Awkwafina has pledged to donate the profits from her quarterly music sales to help small businesses in New York City's Chinatown affected by the coronavirus pandemic.
Awkwafina, the actress and musician who was born Nora Lum, said on Instagram that she would donate to the grassroots organization Welcome to Chinatown and two other initiatives, including rapper China Mac's movement #TheyCantBurnUsAll, a slogan formed after an 89-year-old Asian woman was set on fire in Brooklyn this year.
In her post, she referred to her own family's deep history in the city, citing her grandfather's restaurants in the Bronx and Flushing, Queens.
"New York is always changing, but never without a constant reminder of its history. My great grandpa opened a restaurant in the Bronx, then the first chinese-American restaurant in Flushing," she wrote. "To see what the pandemic has done to my city, and especially it's Chinatowns is devastating. With a rising rate of xenophobic hate crimes, and an economic standstill leading to closures of legendary New York staples that I grew up with, I owe it to my family to help struggling businesses during this time."
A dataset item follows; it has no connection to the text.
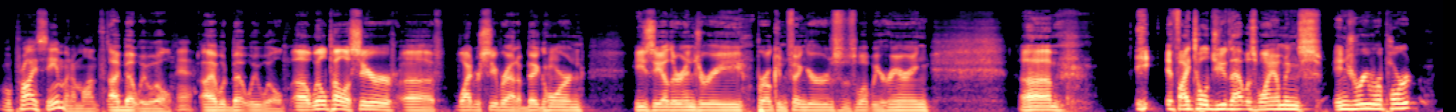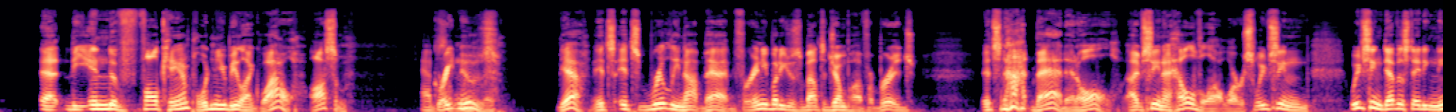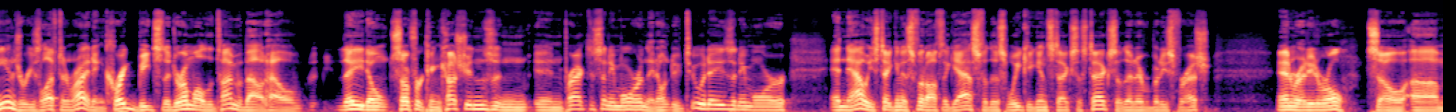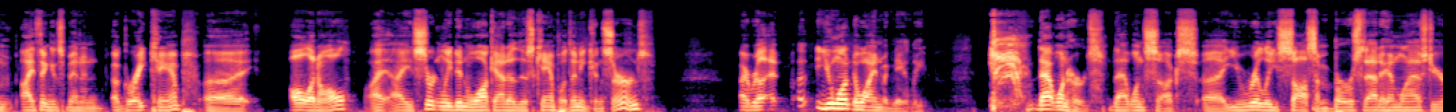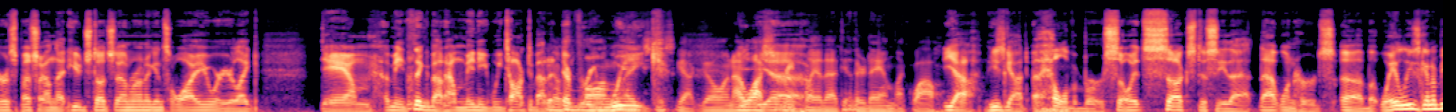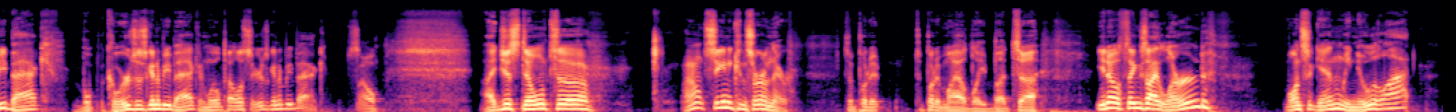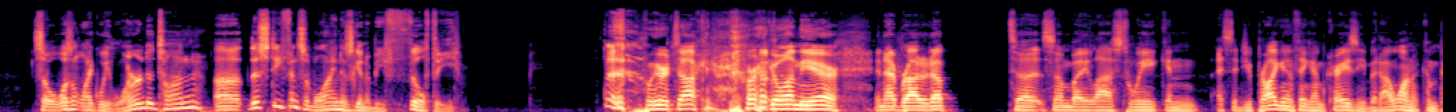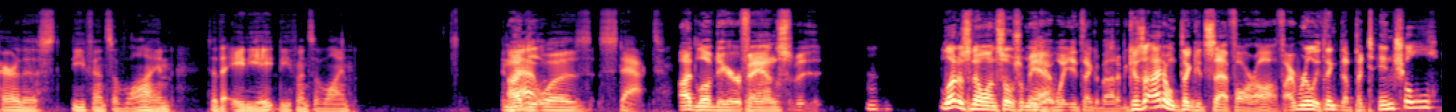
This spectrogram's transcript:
We'll probably see him in a month. I bet we will. Yeah. I would bet we will. Uh, Will Pelissier, uh, wide receiver out of Bighorn. He's the other injury. Broken fingers is what we were hearing. Um, he- if I told you that was Wyoming's injury report at the end of fall camp, wouldn't you be like, "Wow, awesome, great news"? Yeah, it's it's really not bad for anybody who's about to jump off a bridge. It's not bad at all. I've seen a hell of a lot worse. We've seen we've seen devastating knee injuries left and right, and Craig beats the drum all the time about how they don't suffer concussions in, in practice anymore, and they don't do two a days anymore. And now he's taking his foot off the gas for this week against Texas Tech, so that everybody's fresh and ready to roll. So um, I think it's been an, a great camp. Uh, all in all, I, I certainly didn't walk out of this camp with any concerns. I really, you want Dawaiian McNeely that one hurts. That one sucks. Uh, you really saw some burst out of him last year, especially on that huge touchdown run against Hawaii, where you're like, "Damn!" I mean, think about how many we talked about it every long week. just got going. I watched Yeah. the replay of that the other day. I'm like, wow. Yeah, he's got a hell of a burst, so it sucks to see that. That one hurts. Uh, but Waylee's going to be back. Coors is going to be back, and Will Pelissier is going to be back. So I just don't. Uh, I don't see any concern there, to put it to put it mildly. But uh, you know, things I learned. Once again, we knew a lot, so it wasn't like we learned a ton. Uh, this defensive line is going to be filthy. we were talking before I go on the air, and I brought it up to somebody last week, and I said, "You're probably going to think I'm crazy, but I want to compare this defensive line to the '88 defensive line." And I'd that was stacked. I'd love to hear fans. Let us know on social media Yeah. what you think about it because I don't think it's that far off. I really think the potential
Awkwafina rose to prominence with her viral music videos. She is best known for her movie performances in "Crazy Rich Asians" and "The Farewell" and for co-creating and starring in the Comedy Central series "Awkwafina Is Nora From Queens."
Welcome to Chinatown co-founder Jennifer Tam said Awkwafina's contribution will be critical in helping fund its grant program, The Longevity Fund. It created the fund to help 40 local businesses sustain their operations and to combat financial loss due to the Covid-19 crisis.
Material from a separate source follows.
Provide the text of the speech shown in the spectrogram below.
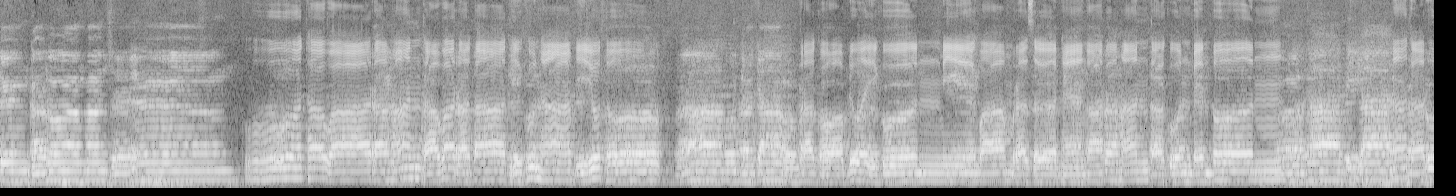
ตึงกะโลมันเสพุทธวารหันตวรตาทิคุณาพิยุโตพระพุทธเจ้าประกอบด้วยคุณ มีความประเสริฐแห่งอรหันตคุณเป็นต้นทาปิยานาการุ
"Chinatown is very multigeneration and has a very rich history. It's a culturally significant enclave for Asian Americans," Tam said.
"When Awkwafina shared her personal story and posted that she was donating, it was a pleasant surprise for us, but it aligns with the core of the Welcome to Chinatown mission."
Since it launched six months ago, Welcome to Chinatown has funded $5,000 for 10 grantees, among them restaurants, grocery and retail stores, health markets, a dance studio, a bakery and a physical therapy clinic.
Tam and her co-founder, Victoria Lee — residents of Chinatown who continue to work in their full-time jobs — were compelled to start the movement after having witnessed their neighborhood suffer because of the virus and the xenophobia that came with it.
The city's Commission on Human Rights reported that 42 percent of complaints filed in March and April spurred by the fear of the coronavirus were specifically anti-Asian. In August, police announced the formation of an Asian hate crimes task force.
Tam said they also spotted an inequity gap for immigrant- and minority-owned small businesses that weren't going to benefit from federal loan programs like the Paycheck Protection Program.
A report in April from the nonprofit Center for Responsible Lending found that about 75 percent of Asian-owned businesses stand close to no chance of receiving loans under the program through mainstream banks or credit unions.
They created The Longevity Fund to exclusively help those in Manhattan's Chinatown facing the brunt of the unprecedented circumstances.